Edward Gomez

Education Director

Since childhood I have been fascinated by astronomy. When I realised that I could use maths and computers to do fun things with astronomy, I knew I was hooked for life. I never grew out of it and now I am lucky enough to be a professional astrophysicist. As part of my role with LCO I try to find novel ways to engage the public in astronomy. This has taken the form of creating citizen science projects like Agent Exoplanet, interactive educational web apps like Star in a Box, and online community events like Show Me Stars.

The global education hub for LCO is based in Cardiff University where I am an honourary lecturer/adjunct faculty in the School of Physics and Astronomy. One of the enjoyably parts of this position is supervising BSc. and MPhys. level undergraduate projects. This year I had 4 project students investigating extrasolar planets. I am very proud that 2 of my former project students have gone on to do PhDs.

In addition, I am part of the Schools Engagement Team and assist with the outreach of the University. We have recently been awarded funding by the Welsh Government's National Science Academy to run the programme Universe in the Classroom, inspiring children and teachers with Universe in a Box kits and stellar role models, across Wales. Universe in the Classrom is run in partnership with the international project Universe Awareness.

I co-chair the IAU task force for children and schools, under the guidance of the Office of Astronomy for Development (OAD). Our aim is to help people in astronomically developing countries to engage with and inspire children and teachers.

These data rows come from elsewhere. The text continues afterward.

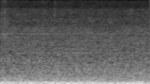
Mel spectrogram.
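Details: Old hot-rod shop truck on the road after replacing two bad bushings; a stubborn front suspension clunk stopped on its own: steady low road rumble, no clunks or knocks; normal front suspension.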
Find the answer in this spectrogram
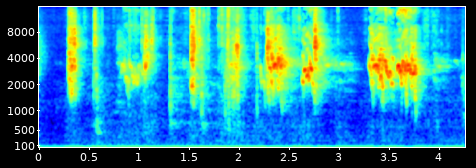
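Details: Happy pet budgerigars playing with a new toy: harsh, buzzy chirps and squawks in bursts of about half a second, irregularly spaced, over a steady low hum indoors.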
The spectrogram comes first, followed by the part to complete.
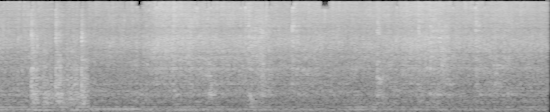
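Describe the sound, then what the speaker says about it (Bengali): Potatoes sizzle in oil in a pan while being stirred with occasional scraping strokes, a steady close hiss with no voices. "বেশ খানিকক্ষণ আলুটা ভাজা হয়ে গেছে,"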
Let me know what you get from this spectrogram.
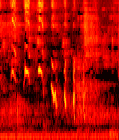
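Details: Crying Pinscher puppy Teco gives a run of short, squeaky whimpers, the first ones level and the later ones dropping sharply in pitch, about five in under two seconds, over a constant low hum.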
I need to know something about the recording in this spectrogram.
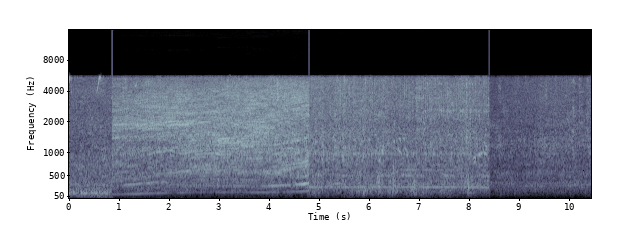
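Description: A motor vehicle's engine rising in pitch as it revs up for a few seconds, then a steady engine hum, over busy street noise. The sound cuts abruptly several times, and the last second and a half is quieter.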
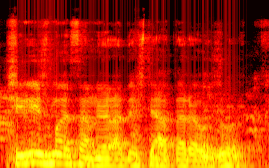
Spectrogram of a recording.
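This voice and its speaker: A man's voice: medium pitch, expressive, roomy sound. A man from Romania doing a stand-up set, telling crude, rambling and profane stories on a comedy club stage.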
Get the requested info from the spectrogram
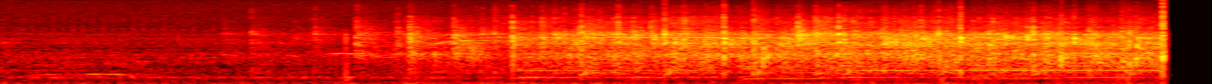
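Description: Audience applause breaking out about a second in and swelling to a steady clatter over the last held notes of the song; the recording cuts off abruptly just before the end.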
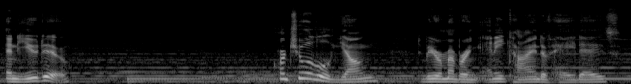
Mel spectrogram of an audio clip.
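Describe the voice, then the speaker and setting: An actor playing a wealthy, cautious businessman in an audio drama, measured and gently formal, doubtful but fond. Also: mid-range voice, expressive, over music, close to an everyday voice. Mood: skeptical.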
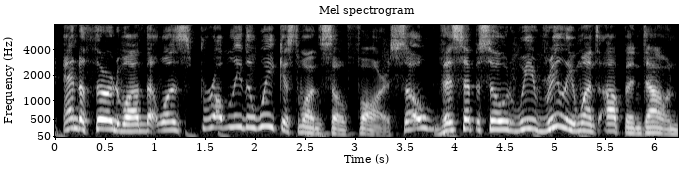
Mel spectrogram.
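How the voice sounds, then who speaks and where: A man hosting a horror story show, giving expressive, opinionated but apologetic commentary and often stammering and repeating words. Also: fairly high pitch. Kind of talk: reading and reviewing amateur horror stories.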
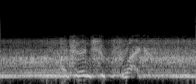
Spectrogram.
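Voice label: English damaged aa mood low; War Thunder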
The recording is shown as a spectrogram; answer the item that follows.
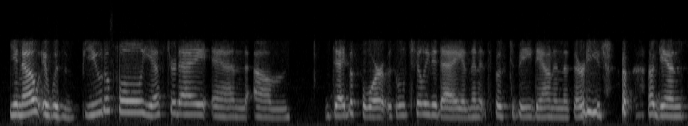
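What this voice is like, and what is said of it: Slight regional accent. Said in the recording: “You have a little bit of an accent.”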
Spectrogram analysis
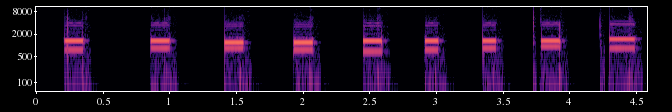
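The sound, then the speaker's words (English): Nine phone keypad tones beep one after another at a steady pace as buttons are pressed on time travel phones, each a short dual-pitched electronic blip, clear with silence in between; the last is slightly longer. “Then they pressed the green buttons on their time travel phones.”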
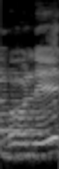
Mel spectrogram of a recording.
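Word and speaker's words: ح: নিচে এক নুক্তা হলে কি নিচে এক নুক্তা হলে জিম ও যে জিমে নুক্তা হয় হয় কয়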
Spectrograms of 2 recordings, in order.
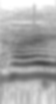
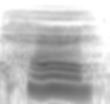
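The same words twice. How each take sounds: First: It is said brightly and with enthusiasm. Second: It is said flatly in a sad tone. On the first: The greeter is happy to see the other person. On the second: The responder is not excited to hear from them.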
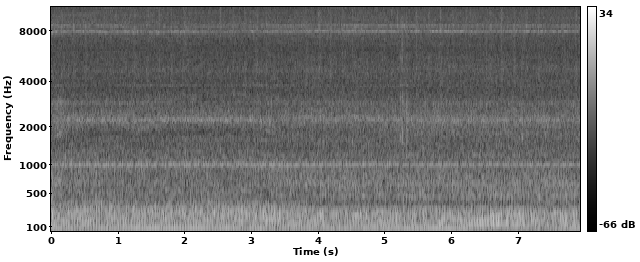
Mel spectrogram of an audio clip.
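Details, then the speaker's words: Bryant heat pump failing again less than a month after a repair. High-stage contactor energized manually; the low stage does nothing. Loud, rough, steady drone with an uneven throb. Abnormal compressor running, cause unknown. "The compressor definitely didn't sound good."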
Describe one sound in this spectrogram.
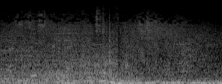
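A video game base explodes with a loud burst.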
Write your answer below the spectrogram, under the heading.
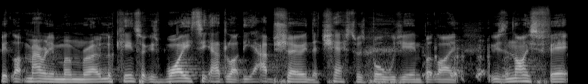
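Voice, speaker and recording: In a Birmingham accent, a man talks at a very fast pace with hardly any pauses, his medium-pitched voice flat and monotone. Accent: Birmingham (Brummie). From Birmingham, England. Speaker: dancer and dietitian, former athlete. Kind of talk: casual interview chat.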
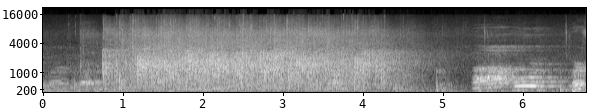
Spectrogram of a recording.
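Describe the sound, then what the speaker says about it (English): A high school academic awards audience breaks into a warm round of applause for about four seconds, then fades as a voice begins speaking over the room. "we'll give him a round of applause"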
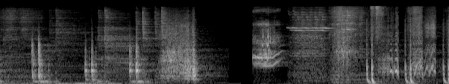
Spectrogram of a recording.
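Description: Sound effects of an animated logo intro in which a desk lamp hops over the letters of a title. A run of short knocks, a brief silence just after two seconds, then short gliding chirps and further knocks.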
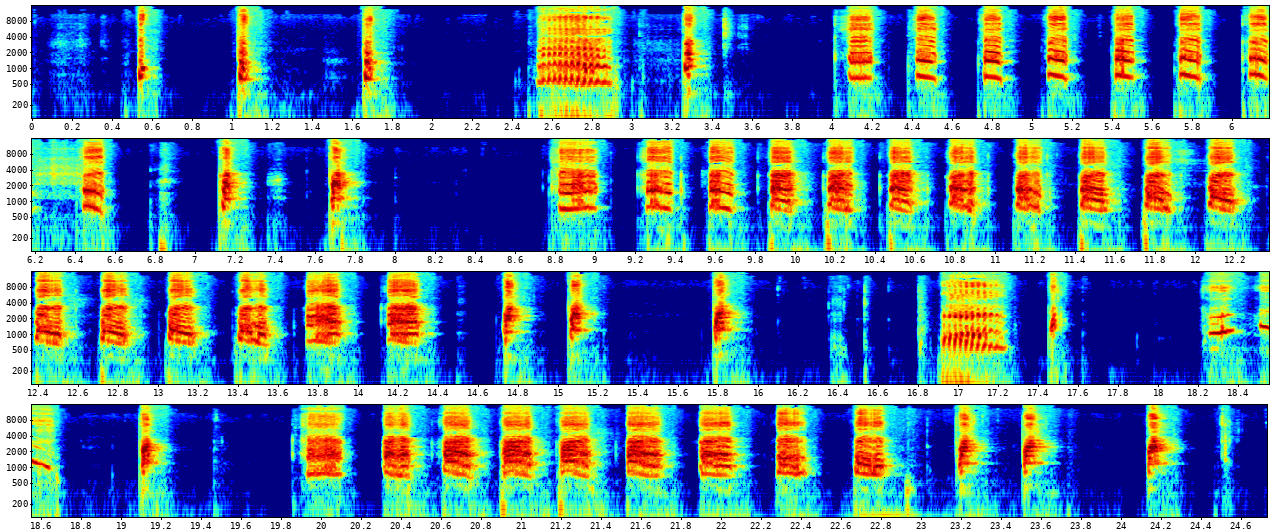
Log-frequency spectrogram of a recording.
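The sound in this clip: Hunter's raspy turkey call: many rough, evenly spaced yelps in long runs, broken by pauses and a few louder single notes. The yelps are loud and sound alone, with no voices.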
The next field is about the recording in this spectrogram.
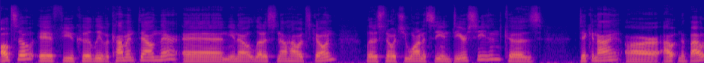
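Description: Lively intonation at a moderate pace against a quiet background. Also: man. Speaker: channel host. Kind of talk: casual vlog outro. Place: home room.

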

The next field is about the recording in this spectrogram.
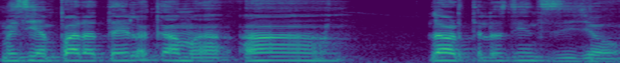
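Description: A woman speaks with ordinary pitch variation. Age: 30s. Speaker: podcast guest. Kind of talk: casual chat. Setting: studio.

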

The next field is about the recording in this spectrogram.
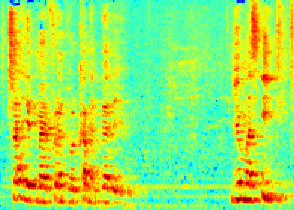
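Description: In a room with audible echo and light background noise, a man speaks at a high pitch with fairly even intonation. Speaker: speaker. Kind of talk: sermon-like talk. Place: hall.

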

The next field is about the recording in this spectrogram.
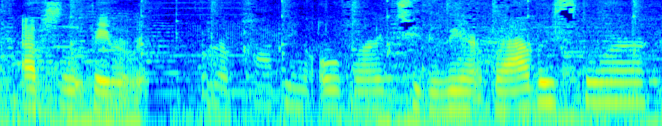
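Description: Over clear background music, a woman speaks at a fairly slow pace in a dry sound with no echo. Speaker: shopping vlogger. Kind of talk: casual vlog chat. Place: shop. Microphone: phone near.

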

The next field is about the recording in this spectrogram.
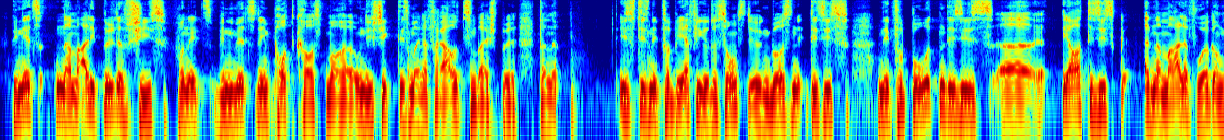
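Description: Against a quiet background, a man talks at a fairly quick pace with very even loudness and ordinary pitch variation. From Regensburg, Bavaria; Bavaria. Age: 50s. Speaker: police crime prevention officer. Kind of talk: interview. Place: studio.

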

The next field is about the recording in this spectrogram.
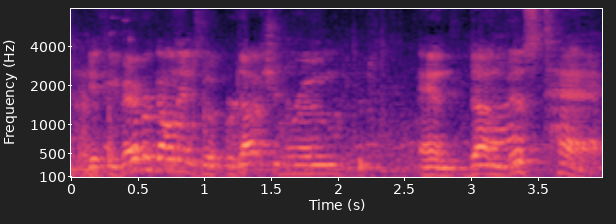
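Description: Ordinary pitch variation from a man, with noticeable background noise behind him. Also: moderate pace. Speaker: luncheon emcee. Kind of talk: comedic roast-style list read to an audience. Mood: playful, joking. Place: hall. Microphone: camera far.

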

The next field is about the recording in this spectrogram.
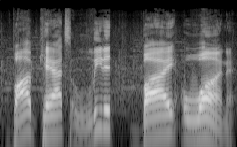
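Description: Bright and sharp in tone, a man with a fairly high pitch sounds animated, recorded dry with no echo. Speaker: sports commentator. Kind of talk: live commentary. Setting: arena broadcast, live stream. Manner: animated, clipped. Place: hall.

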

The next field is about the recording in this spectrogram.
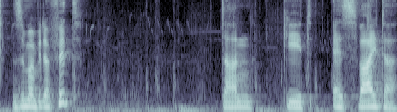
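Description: A man's fairly high-pitched voice at a very slow pace. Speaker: let's play gamer. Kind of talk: gameplay commentary. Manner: casual, chatty.

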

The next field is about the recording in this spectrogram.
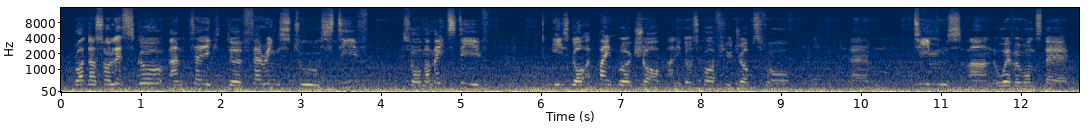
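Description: Music plays in the background. A man speaks at a very slow pace. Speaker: motorcycle racer vlogger. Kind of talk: casual vlog chat. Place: car.

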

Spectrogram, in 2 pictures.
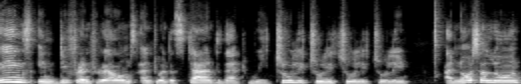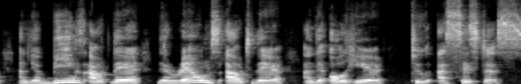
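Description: A woman's moderate-paced speech, with ordinary pitch variation, comes through against a quiet background. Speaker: spiritual teacher. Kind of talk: casual vlog chat. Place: home room. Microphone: webcam.

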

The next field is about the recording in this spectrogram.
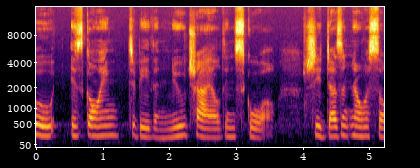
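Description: Fairly even intonation carries the words. The text is read aloud in a natural voice.

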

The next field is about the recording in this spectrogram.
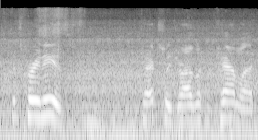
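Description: The sound is dry with no echo, though there is noticeable background noise. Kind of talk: casual walkaround commentary. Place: street. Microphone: phone near.

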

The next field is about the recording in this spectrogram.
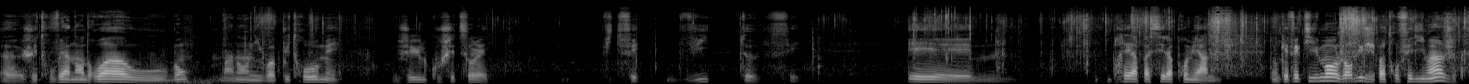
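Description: The speech moves fairly slowly, broken by long, frequent pauses, with ordinary pitch variation and big swings in loudness. The sound is dry with no echo, and background noise is noticeable. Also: man. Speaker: hiker vlogger. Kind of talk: casual vlog chat. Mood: calm, relaxed evening talk. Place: forest. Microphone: phone near.

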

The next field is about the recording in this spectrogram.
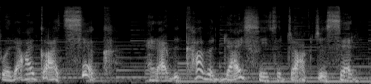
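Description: The pace of speech is moderate. Clear music sounds behind it. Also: woman. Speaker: retirement community resident. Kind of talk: interview answer. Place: home room.

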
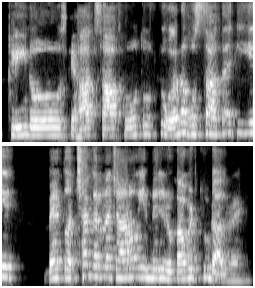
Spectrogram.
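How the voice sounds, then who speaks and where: Reciting short Arabic verses as he talks, a male guest speaker on religion explains Quranic teaching in an earnest, patient way. His voice sits high and a bit bright, with roomy sound.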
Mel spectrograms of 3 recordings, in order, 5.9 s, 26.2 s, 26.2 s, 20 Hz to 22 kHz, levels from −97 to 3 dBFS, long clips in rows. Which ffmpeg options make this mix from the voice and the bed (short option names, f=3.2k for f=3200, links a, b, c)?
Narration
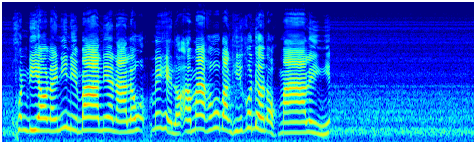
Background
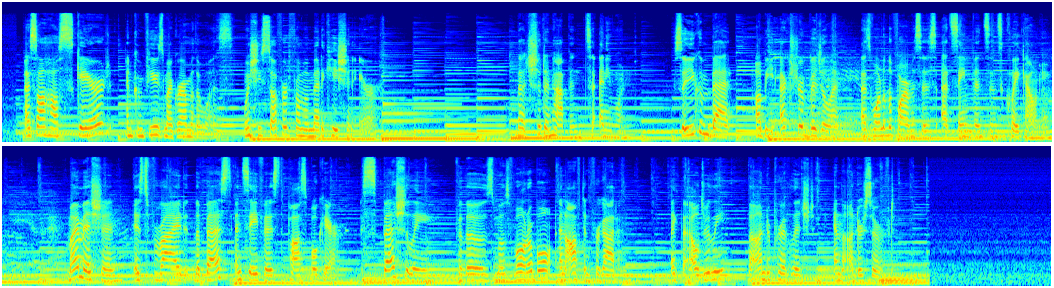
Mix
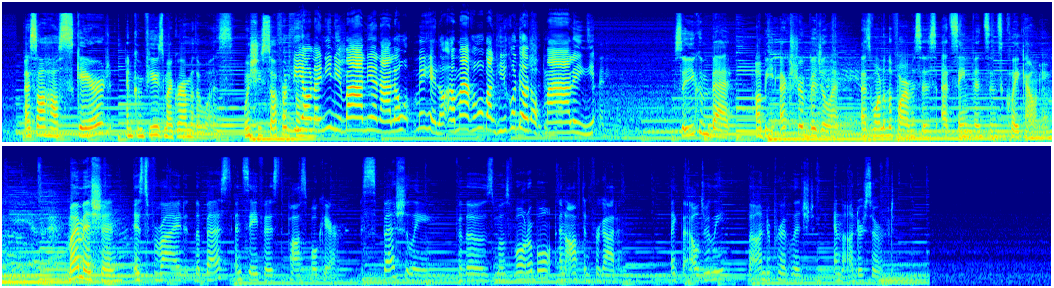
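-filter_complex "[0:a]adelay=3300,volume=0dB[a];[1:a]volume=15.5dB,afade=t=out:st=3.58:d=0.41:silence=0.112202,afade=t=in:st=7.69:d=1.14:silence=0.125893,afade=t=out:st=13.7:d=1.57:silence=0.188365[b];[a][b]amix=inputs=2:normalize=0"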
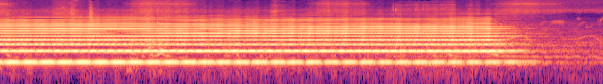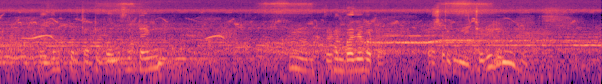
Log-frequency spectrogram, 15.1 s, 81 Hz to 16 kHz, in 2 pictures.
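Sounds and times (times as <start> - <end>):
train air horn blast: 0.0 - 7.2.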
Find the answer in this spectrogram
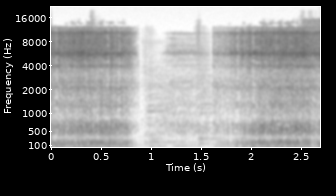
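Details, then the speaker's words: Acted snoring recording in a comedy skit about sleep apnea (an uncle's snoring recorded by a relative): loud, rough snores with a brief quiet pause between two of them. "무슨 코를 그렇게 골아. 시끄러워서 잠을 못 자겠잖아."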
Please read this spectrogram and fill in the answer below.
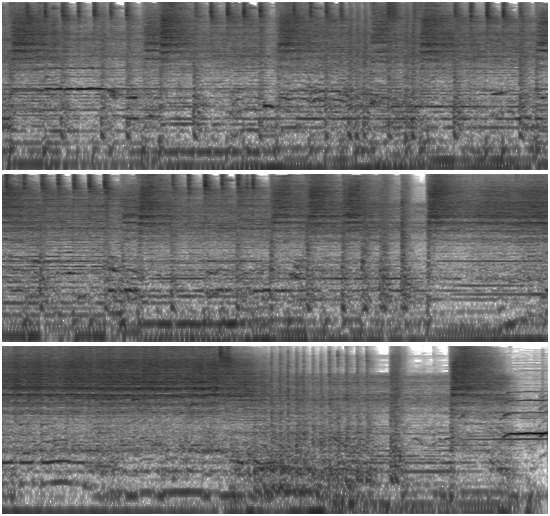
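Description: Live rock band playing: drum kit, electric guitar, bass guitar and keytar. Near the end the steady drumming breaks off into a few separate accented hits as the song winds down.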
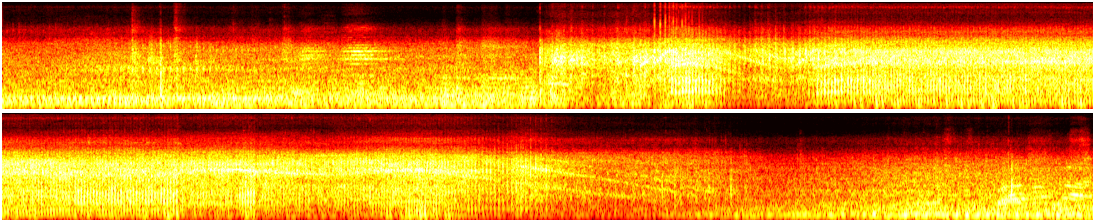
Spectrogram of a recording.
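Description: A handheld drill machine running during a fitting job, a loud continuous whirring buzz that rises for several seconds then drops away, with a voice speaking briefly before and around it.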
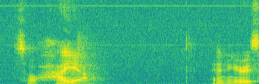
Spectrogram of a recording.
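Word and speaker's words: היה: So with a ha, ya, and the he at the end is silent. So when you see the he at the end, you don't have to force it. You don't have to try to pronounce it.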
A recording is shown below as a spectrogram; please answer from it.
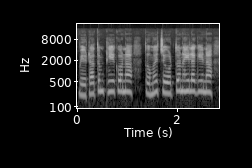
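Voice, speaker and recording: A woman's voice: high-pitched, flat delivery, moderate pace, clear, resonant tone, no echo, muffled recording, natural voice. A woman voicing a strict, elderly royal grandmother in a storybook reading, firm and commanding. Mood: caring.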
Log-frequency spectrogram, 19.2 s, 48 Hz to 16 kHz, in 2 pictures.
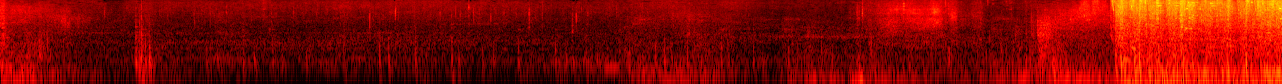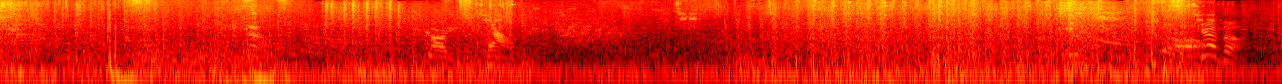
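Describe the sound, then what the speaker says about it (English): Charges going off in the Destiny 2 video game, a quiet stretch with a few isolated thumps, then a sudden loud, sustained barrage of blasts and gunfire-like cracks, with voices talking underneath. "If those charges explode, all is lost."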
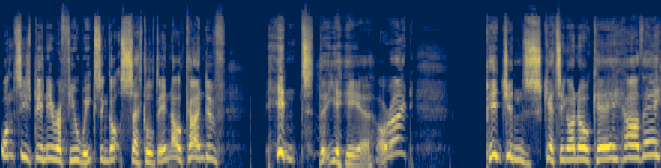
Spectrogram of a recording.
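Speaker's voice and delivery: jittery, nervous, very high, wheedling, placating voice. Narrator reading Grote's words to Mister Winton: nervous Grote voice. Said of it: "he said. / said [name] nervously".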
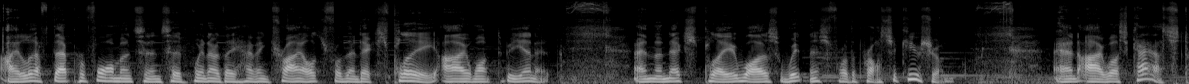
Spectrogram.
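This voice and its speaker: With music in the background, a man speaks at a fairly slow pace and medium pitch, his pitch varying in an ordinary way. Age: 80s+. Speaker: retired teacher and stage actor. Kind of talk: interview answer.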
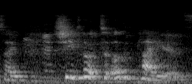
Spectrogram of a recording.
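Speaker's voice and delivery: normal talking voice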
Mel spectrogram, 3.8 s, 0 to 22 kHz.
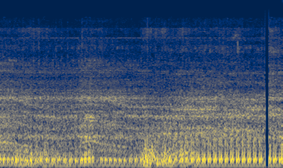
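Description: A Ducati Multistrada 1260 S motorcycle engine runs steadily at idle, a loud, close, even rumble with pulsing low-end beats throughout, no voices over it.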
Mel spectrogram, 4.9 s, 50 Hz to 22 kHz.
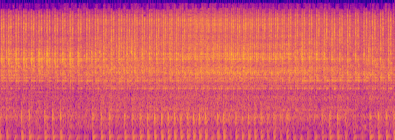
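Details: Norton 16H 500 side-valve classic British single-cylinder motorcycle started with decompressor and clutch, no choke: slow, even thumping about 150 beats a minute with a steady exhaust bark; running well, though it has a known tick-over problem.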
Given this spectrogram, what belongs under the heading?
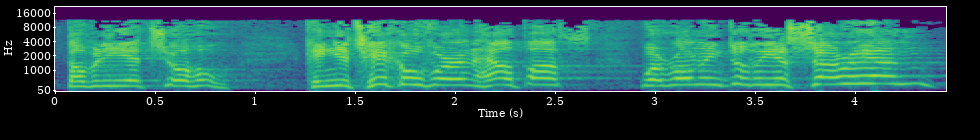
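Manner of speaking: high, loud, pleading cry for help; mock desperate plea. Preacher mocking a nation begging world bodies for help, loud and high.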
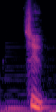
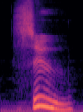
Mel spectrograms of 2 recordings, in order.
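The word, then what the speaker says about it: す: Su. You pronounce this as so in English. Su.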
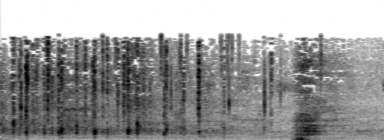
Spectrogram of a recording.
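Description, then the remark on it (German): Audience applause for the reader at the start of a reading: a soft, steady patter of many hands clapping at once, with a brief fuller burst near the end before it fades. No voices are heard. “Dann ein Applaus für Sie zum Start.”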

I regularly appear on the BBC radio wales programmes, Science Cafe and Eleri Sion Show. I have served as guest judge for the national Debating Matters competition. Engaging with the public is fun and I have been lucky enough to do it in several pubs with Ignite Cardiff and Bright Club.

Currently I am working at how we make our global telescope network accessible to the general public and what tools we need to make the most of its potential. What particularly concerns me is using the power of astronomical images to inspire people who would not normally be interested in science.

I love music and play the lute. Part of me thinks that makes me closer to a renaissance astronomer, like Galileo.